Wiglaf the foot–warrior sat near the shoulder of the king,
wearily sprinkling water on his face to wake him.
He succeeded not at all. —Beowulf
It is the saddest part of a sad story:
a young man in an old man's heavy shirt,
his helmet, arm–rings, all the gold gone dull
and gummed with blood. The gutted dragon lies
there twitching, and cowards—seasoned fighters—
are dragging themselves, shamefaced, from the woods.
Wiglaf's own eyes saw his master's body
caught up by waves of flame, saw long teeth tear
the great one's throat. Through clots of smoke, he
found the weak spot, struck, and found out later
what is worse than dragons. Kings die slowly,
gasping words. Young Wiglaf loved his king
and carried water to him, in his hands.
This story is and isn't old. My half–brother's
sixth–month–born, three–pound daughter was alive
an hour last December, and in spring, he's
saying this, "You haven't seen her room, yet"
although he knows I have, the crib and stack
of folded blankets, silver brush and comb
his wife lifts up to dust beneath and then
puts back. Fat bears and grinning tigers dance
across the wall. Foot–warrior Wiglaf knew
the king was dead, and still he bathed his face
to wake him, sprinkling water, while the others
watched. We are standing in my brother's yard,
where a single mimosa, bloom–decked, leans
in careful arabesque. He's choking, weary,
on his loss, and I see how love, once started,
can become a thing apart from us,
a being all its own, unstoppable,
just watching as we waste our human gestures
on the air, and who can say if it's
the monster or the hero of our lives?
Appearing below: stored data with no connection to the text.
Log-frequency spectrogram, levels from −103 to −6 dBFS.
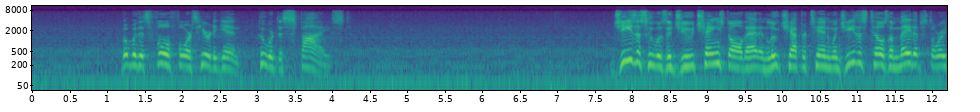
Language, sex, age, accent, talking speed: English, male, 40-59, American, 145 wpm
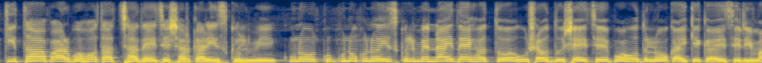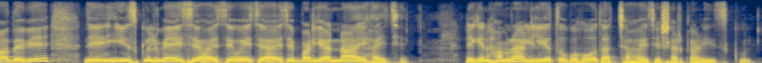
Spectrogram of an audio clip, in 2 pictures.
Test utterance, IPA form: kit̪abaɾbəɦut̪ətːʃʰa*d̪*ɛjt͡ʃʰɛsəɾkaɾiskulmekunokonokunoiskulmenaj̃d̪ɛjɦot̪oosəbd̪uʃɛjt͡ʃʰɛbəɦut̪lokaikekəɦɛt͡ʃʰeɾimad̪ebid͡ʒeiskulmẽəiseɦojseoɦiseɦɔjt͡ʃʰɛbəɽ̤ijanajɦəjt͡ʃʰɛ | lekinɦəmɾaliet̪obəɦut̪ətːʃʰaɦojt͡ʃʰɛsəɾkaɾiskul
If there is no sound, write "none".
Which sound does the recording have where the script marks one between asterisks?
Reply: d̪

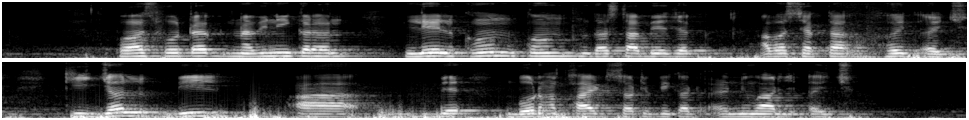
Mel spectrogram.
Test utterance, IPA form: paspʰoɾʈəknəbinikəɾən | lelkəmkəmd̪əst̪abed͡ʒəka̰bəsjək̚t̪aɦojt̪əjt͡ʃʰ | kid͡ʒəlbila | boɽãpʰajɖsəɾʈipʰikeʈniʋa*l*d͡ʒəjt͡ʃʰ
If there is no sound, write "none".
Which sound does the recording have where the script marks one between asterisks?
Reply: ɾ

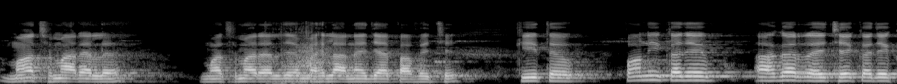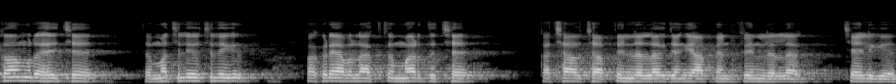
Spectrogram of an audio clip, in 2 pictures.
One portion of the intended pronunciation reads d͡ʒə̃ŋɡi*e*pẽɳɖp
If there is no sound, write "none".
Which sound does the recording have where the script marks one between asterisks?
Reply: a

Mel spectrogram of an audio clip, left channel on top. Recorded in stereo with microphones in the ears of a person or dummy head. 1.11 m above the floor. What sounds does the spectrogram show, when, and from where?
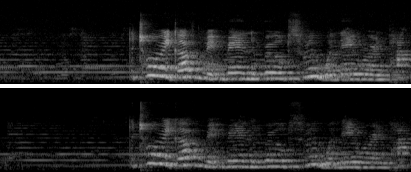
1.3 s a woman speaking: centre (ahead or behind), 0.8 m; by 4.0 s 85° left, 2.5 m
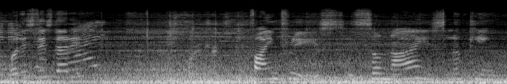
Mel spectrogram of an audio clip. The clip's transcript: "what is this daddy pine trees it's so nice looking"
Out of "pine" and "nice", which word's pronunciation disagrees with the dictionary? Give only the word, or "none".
pine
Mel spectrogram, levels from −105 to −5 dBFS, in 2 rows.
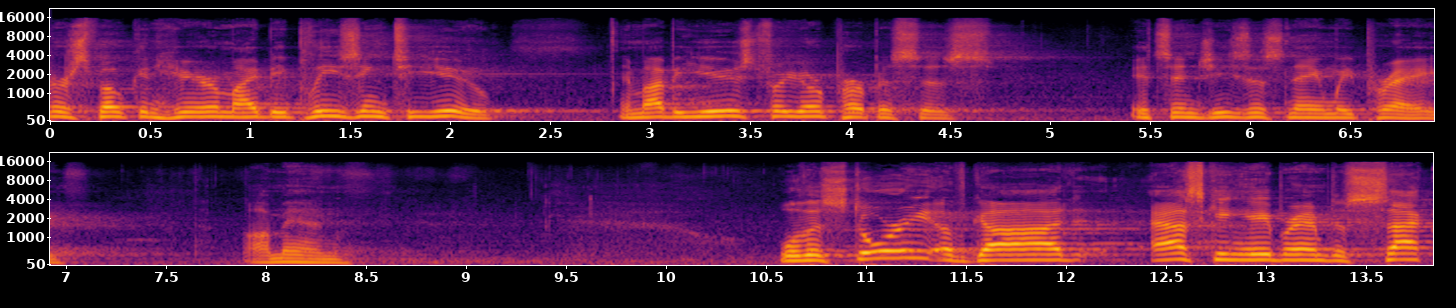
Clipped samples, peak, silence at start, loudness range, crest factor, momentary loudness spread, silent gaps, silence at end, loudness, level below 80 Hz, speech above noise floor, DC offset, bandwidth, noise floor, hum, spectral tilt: under 0.1%; -12 dBFS; 0 s; 12 LU; 18 dB; 13 LU; none; 0 s; -27 LUFS; -64 dBFS; 34 dB; under 0.1%; 15.5 kHz; -60 dBFS; none; -5.5 dB/octave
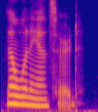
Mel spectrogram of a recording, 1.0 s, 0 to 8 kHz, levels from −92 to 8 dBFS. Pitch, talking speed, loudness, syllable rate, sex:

About the Author: Marisa de los Santos grew up in northern Virginia, received a B.A. from the University of Virginia, an M.F.A. from Sarah Lawrence College, and a Ph.D. in English literature and creative writing from the University of Houston. She teaches at the University of Delaware and lives with her family in Wilmington. Her poems have appeared in such publications as Poetry, Chelsea, Western Humanities Review, and Prairie Schooner; and have been collected in From the Bones Out (University of South Carolina Press). She has recently published a well–received first novel, Love Walked In (Plume). To read more of the author’s poetry, visit the Laughing Hermit website.
Copyright © 2000 by Marisa de los Santos. First published in The Antioch Review, the poem also appeared in Santos' collection From the Bones Out and The New American Poets Breadloaf anthology, edited by Michael Collier. It may not be reproduced in any form without the author's express written permission.